The companies would spend up to $100 million on new facilities at the port. Construction work would generate an estimated 250 temporary jobs. Initially, the operation would create up to 80 permanent jobs. At full build-out, Avery said, employment could reach 120 workers, with most of them hired locally.

Flint told commissioners that once they approve a lease agreement, the companies will file a permit application to the state Energy Facility Site Evaluation Council.

The companies' proposal will undergo a full examination, including the production of an environmental impact statement.

But critics who testified Thursday urged commissioners to prevent the companies' proposal from reaching the Energy Facility Site Evaluation Council.

Marla Nelson, an attorney with the Portland-based Northwest Environmental Defense Center, said the planned crude oil facility represents a threat to the environment and contradicts the port's commitment to environmental stewardship. At one point during the hearing, Commissioner Brian Wolfe asked about the port's expected return on investment if it gives the project a green light.

Todd Coleman, the port's executive director, said the port will soon have a public conversation on lease terms. Those discussions are slated to occur during a port commission hearing and workshop July 9.

Oil boom, risks

Avery, a Savage senior vice president and business unit leader for petroleum rail solutions, said the U.S. produces 7 million barrels of oil per day, which is the "highest point in 21 years."

"This is about energy independence," he added.

Eric Haugstad, director of contingency planning and emergency response for Tesoro, said the company has state-of-the-art equipment to respond to oil spills, including a containment boom that's effective in currents of up to 5 knots and that can hold up to 95 barrels of oil in a separator bag.

The company is "looking to place these systems here in Vancouver," Haugstad told commissioners.

Lehman Holder, a Vancouver resident and Sierra Club leader in Southwest Washington, urged commissioners to say no to the oil terminal, which will increase train traffic and intensify the risk of oil spills. The possibility that the port could receive oil from the controversial Canadian tar sands, not just the Bakken, is yet another reason to reject the project, Holder said.

The continued burning of fossil fuels, such as oil and coal, "reduce Earth's capacity to support life in the future," said Ken Ferguson, a Klickitat County resident. Noting that the amount of heat-trapping carbon dioxide in the atmosphere recently passed 400 parts per million, Ferguson said the proposed oil terminal "is just going to make the problem worse."

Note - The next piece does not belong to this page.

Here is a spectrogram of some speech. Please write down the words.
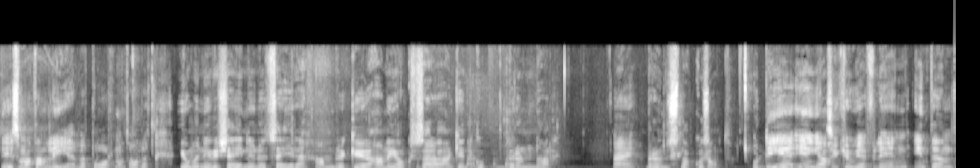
Det är som att han lever på 1800-talet. Jo men i och för sig, när du säger det. Han, brukar ju, han är ju också så här, han kan inte gå på brunnar. Nej. Brunnslock och sånt. Och det är en ganska kul grej, för det är en, inte en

Aaron Corvin: http://twitter.com/col_econ;http://on.fb.me/AaronCorvin; 360-735-4518; aaron.corvin@columbian.com